Street & Company offers a vast selection of seafood dishes, of which even I, a strictly non-seafood eater, was impressed. Unlike most restaurants where each entrée is a masterpiece of ingredients in itself, here you're getting down to the basics, and selecting which single sea delicacy you want to indulge in for the evening. They offer choices of Grilled or Blackened Tuna ($19.95), Salmon ($16.95), or Halibut ($17.95), or a choice of Broiled Sole ($15.95), Salmon ($16.95) or Scallops ($17.95) as well as Fisherman's Stew, Shrimp with Butter & Garlic ($16.95), Mussels Marinara over Linguine ($15.95) or the Lobster Diavolo serving two diners for $34.95 just to name a few.
Amongst our three seafood connoisseurs on this particular evening, they were able to sample the Sole Francaise ($15.95), the Scallops in Pernod and Cream ($18.95) and the Blackened Halibut ($17.95). The Sole Francaise was served with lemon butter, cooked very crispy and light, and was accompanied by rice, unfortunately a little on the cold side, and delicious summer vegetables. Both other diners commented that their respective Halibut and Scallops were excellent but did not go into much detail beyond that.
Our two vegetarian diners each ordered one of the two pasta dishes. The Fettucini Alfredo ($14.95) was delicious. A rather large portion of al dente fettucini served in a hot skillet swimming in rich creamy sauce. The Pasta Primavera ($13.95) came with a choice of three sauces, of which our friend chose tomato. The dish was a medley of fresh sauteed vegetables with pasta and marinara sauce and was greatly enjoyed. Incidentally, either of these two vegetarian dishes could have been ordered with any kind of seafood added. My Spanish Sheep's Milk, Tomato and Caramelized Onion Tart was ok. It was a small slice of quiche-like pie with a little bit of tomato and chunks of onions that weren't quite caramelized. The crust was pretty good but a little bland. The mixed greens that arrived on the side of my tart were very fresh and dressed in a generous amount of almost too sweet balsamic vinaigrette. Although our friend had the seasonal greens for his starter dish and he loved the amount of bold sweet and sour dressing on his salad.
A few of us decided to try some desserts to finish off our meal.

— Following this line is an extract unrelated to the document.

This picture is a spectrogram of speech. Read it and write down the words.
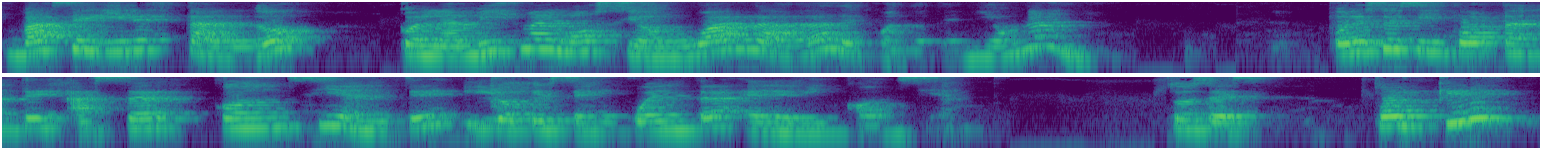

Some were looking forward to espresso, which they unfortunately did not serve, so they settled on regular coffee instead. We requested two orders of Tiramisu and one slice of Berry Pie. The very basic pie consisted of many berries and crust with the tiniest dollop of whipped cream on top. The tiramisu however was very light and delicious. A small dish full to the brim of so much whipped cream, coffee flavored whipped cream, and chocolate bits that I could hardly even find the cake. We ended up getting one of our desserts on the house as our friend had requested her leftover Pasta to go and they accidentally tossed it away in the kitchen.
|most credit cards accepted|
I am not sure I would rush back to Street & Company any time soon, but it was a decent overall experience.